Deep learning-based electroencephalography analysis: a systematic review

Electroencephalography (EEG) is a complex signal and can require several years of training to be correctly interpreted. Recently, deep learning (DL) has shown great promise in helping make sense of EEG signals due to its capacity to learn good feature representations from raw data. Whether DL truly presents advantages as compared to more traditional EEG processing approaches, however, remains an open question. In this work, we review 156 papers that apply DL to EEG, published between January 2010 and July 2018, and spanning different application domains such as epilepsy, sleep, brain-computer interfacing, and cognitive and affective monitoring. We extract trends and highlight interesting approaches in order to inform future research and formulate recommendations. Various data items were extracted for each study pertaining to 1) the data, 2) the preprocessing methodology, 3) the DL design choices, 4) the results, and 5) the reproducibility of the experiments. Our analysis reveals that the amount of EEG data used across studies varies from less than ten minutes to thousands of hours. As for the model, 40% of the studies used convolutional neural networks (CNNs), while 14% used recurrent neural networks (RNNs), most often with a total of 3 to 10 layers. Moreover, almost one-half of the studies trained their models on raw or preprocessed EEG time series. Finally, the median gain in accuracy of DL approaches over traditional baselines was 5.4% across all relevant studies.
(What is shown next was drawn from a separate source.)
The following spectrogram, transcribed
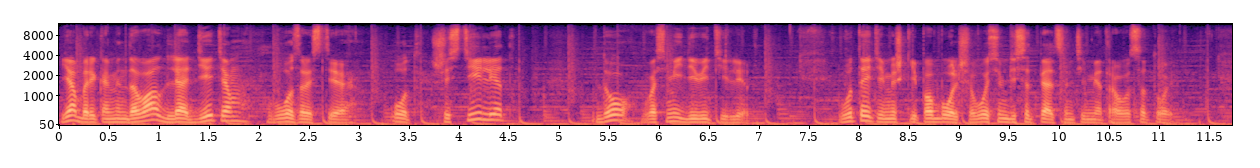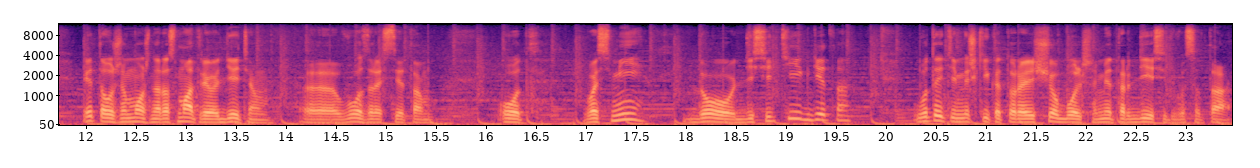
Я бы рекомендовал для детям в возрасте от 6 лет до 8-9 лет. Вот эти мешки побольше, 85 сантиметров высотой. Это уже можно рассматривать детям э, в возрасте там от 8 до 10 где-то. Вот эти мешки, которые еще больше, метр 10 высота,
More importantly, however, we noticed studies often suffer from poor reproducibility: a majority of papers would be hard or impossible to reproduce given the unavailability of their data and code. To help the field progress, we provide a list of recommendations for future studies and we make our summary table of DL and EEG papers available and invite the community to contribute.

PDF Abstract


Results from the Paper

  Submit results from this paper to get state-of-the-art GitHub badges and help the community compare results to other papers.


No methods listed for this paper. Add relevant methods here